[Extracted records]
BEGIN

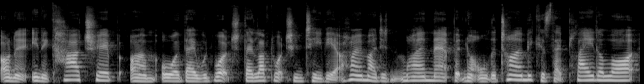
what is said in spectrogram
on a, in a car trip um, or they would watch, they loved watching TV at home. I didn't mind that, but not all the time because they played a lot.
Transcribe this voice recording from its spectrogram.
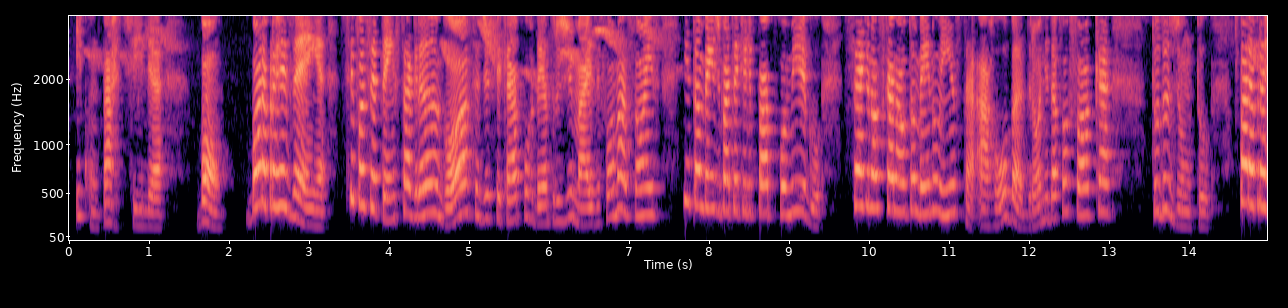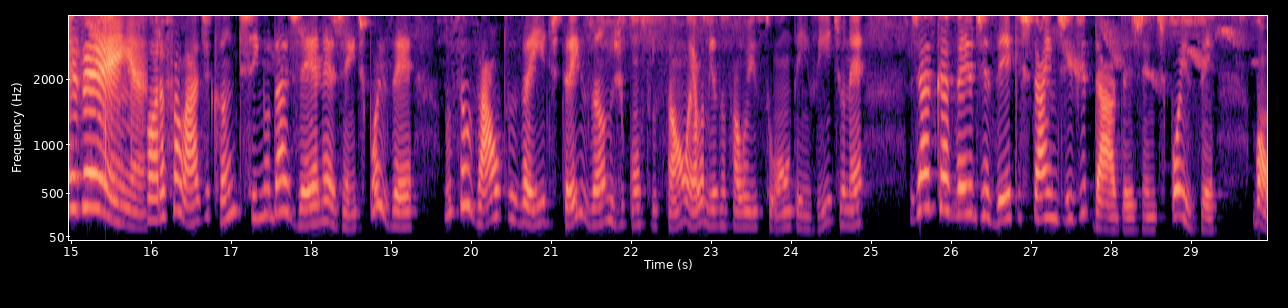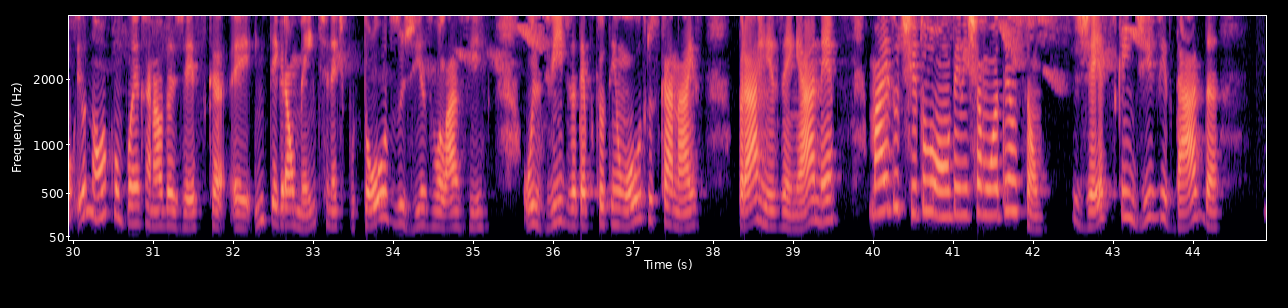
e compartilha. Bom, bora pra resenha. Se você tem Instagram, gosta de ficar por dentro de mais informações e também de bater aquele papo comigo, segue nosso canal também no Insta, arroba Drone da Fofoca, tudo junto. Bora pra resenha! Bora falar de Cantinho da Gé, né, gente? Pois é, nos seus autos aí de três anos de construção, ela mesma falou isso ontem em vídeo, né? Jéssica veio dizer que está endividada, gente. Pois é. Bom, eu não acompanho o canal da Jéssica é, integralmente, né? Tipo, todos os dias vou lá ver os vídeos, até porque eu tenho outros canais para resenhar, né? Mas o título ontem me chamou a atenção. Jéssica endividada?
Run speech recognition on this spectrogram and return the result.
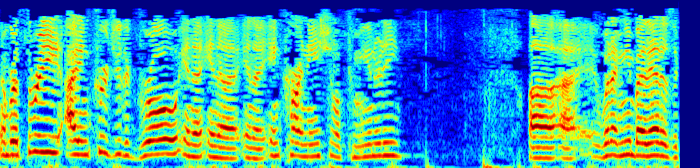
Number three, I encourage you to grow in an in a, in a incarnational community. Uh, uh, what I mean by that is a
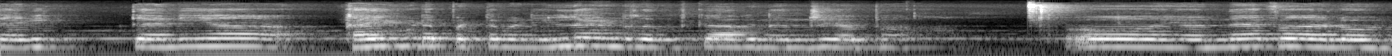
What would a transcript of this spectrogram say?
தனி தனியாக கைவிடப்பட்டவன் இல்லைன்றதுக்காக நன்றி அப்பா. ஓ யூ நேவர் அலோன்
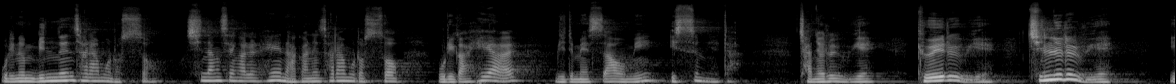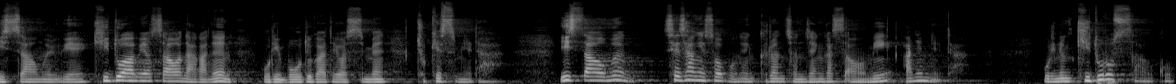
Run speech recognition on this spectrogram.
우리는 믿는 사람으로서 신앙생활을 해 나가는 사람으로서 우리가 해야 할 믿음의 싸움이 있습니다. 자녀를 위해, 교회를 위해, 진리를 위해 이 싸움을 위해 기도하며 싸워 나가는 우리 모두가 되었으면 좋겠습니다. 이 싸움은 세상에서 보는 그런 전쟁과 싸움이 아닙니다. 우리는 기도로 싸우고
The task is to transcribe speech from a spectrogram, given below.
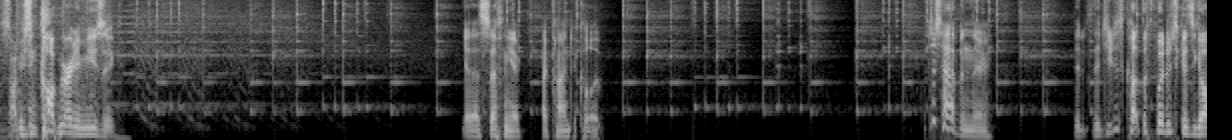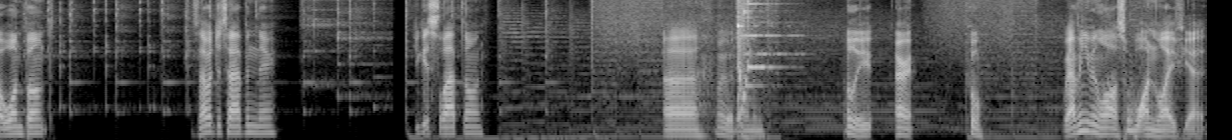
Stop using copyrighted music. Yeah, that's definitely a, a kind of clip. What just happened there? Did, did you just cut the footage because you got one bumped? Is that what just happened there? Did you get slapped on? Uh, we'll go diamond. Elite. Alright. Cool. We haven't even lost one life yet.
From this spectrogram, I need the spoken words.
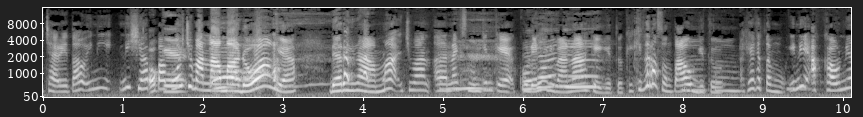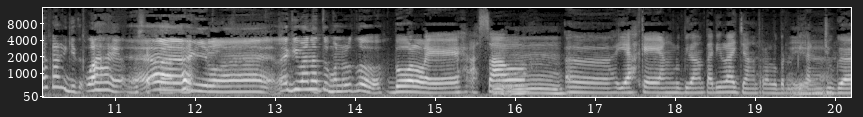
cari tahu ini ini siapa? Oke. Kok cuma nama doang ya? Dari nama cuman eh, next mungkin kayak kuliahnya di mana kayak gitu. Kayak kita langsung tahu gitu. Akhirnya ketemu. Ini akunnya kan gitu. Wah ya buset ah, banget. gila nah, gimana tuh menurut lu Boleh asal Mm-mm. eh ya kayak yang lu bilang tadi lah jangan terlalu berlebihan Iya. juga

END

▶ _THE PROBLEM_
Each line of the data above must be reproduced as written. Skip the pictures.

▶ _SOLUTION TO THE PROBLEM_
what is said in spectrogram
on a, in a car trip um, or they would watch, they loved watching TV at home. I didn't mind that, but not all the time because they played a lot.
Transcribe this voice recording from its spectrogram.
e compartilha. Bom, bora pra resenha. Se você tem Instagram, gosta de ficar por dentro de mais informações e também de bater aquele papo comigo, segue nosso canal também no Insta, arroba Drone da Fofoca, tudo junto. Bora pra resenha! Bora falar de Cantinho da Gé, né, gente? Pois é, nos seus autos aí de três anos de construção, ela mesma falou isso ontem em vídeo, né? Jéssica veio dizer que está endividada, gente. Pois é. Bom, eu não acompanho o canal da Jéssica é, integralmente, né? Tipo, todos os dias vou lá ver os vídeos, até porque eu tenho outros canais para resenhar, né? Mas o título ontem me chamou a atenção. Jéssica endividada?
Run speech recognition on this spectrogram and return the result.
Number three, I encourage you to grow in an in a, in a incarnational community. Uh, uh, what I mean by that is a
What would a transcript of this spectrogram say?
தனி தனியாக கைவிடப்பட்டவன் இல்லைன்றதுக்காக நன்றி அப்பா. ஓ யூ நேவர் அலோன்
Run speech recognition on this spectrogram.
우리는 믿는 사람으로서 신앙생활을 해 나가는 사람으로서 우리가 해야 할 믿음의 싸움이 있습니다. 자녀를 위해, 교회를 위해, 진리를 위해 이 싸움을 위해 기도하며 싸워 나가는 우리 모두가 되었으면 좋겠습니다. 이 싸움은 세상에서 보는 그런 전쟁과 싸움이 아닙니다. 우리는 기도로 싸우고
The task is to transcribe speech from a spectrogram, given below.
Stop using copyrighted music. Yeah, that's definitely a, a kind of clip. What just happened there? Did, did you just cut the footage because you got one bumped? Is that what just happened there? Did you get slapped on? Uh, we'll go diamond. Elite. Alright. Cool. We haven't even lost one life yet.
From this spectrogram, I need the spoken words.
cari tahu ini ini siapa? Oke. Kok cuma nama doang ya? Dari nama cuman eh, next mungkin kayak kuliahnya di mana kayak gitu. Kayak kita langsung tahu gitu. Akhirnya ketemu. Ini akunnya kan gitu. Wah ya buset ah, banget. gila nah, gimana tuh menurut lu Boleh asal Mm-mm. eh ya kayak yang lu bilang tadi lah jangan terlalu berlebihan Iya. juga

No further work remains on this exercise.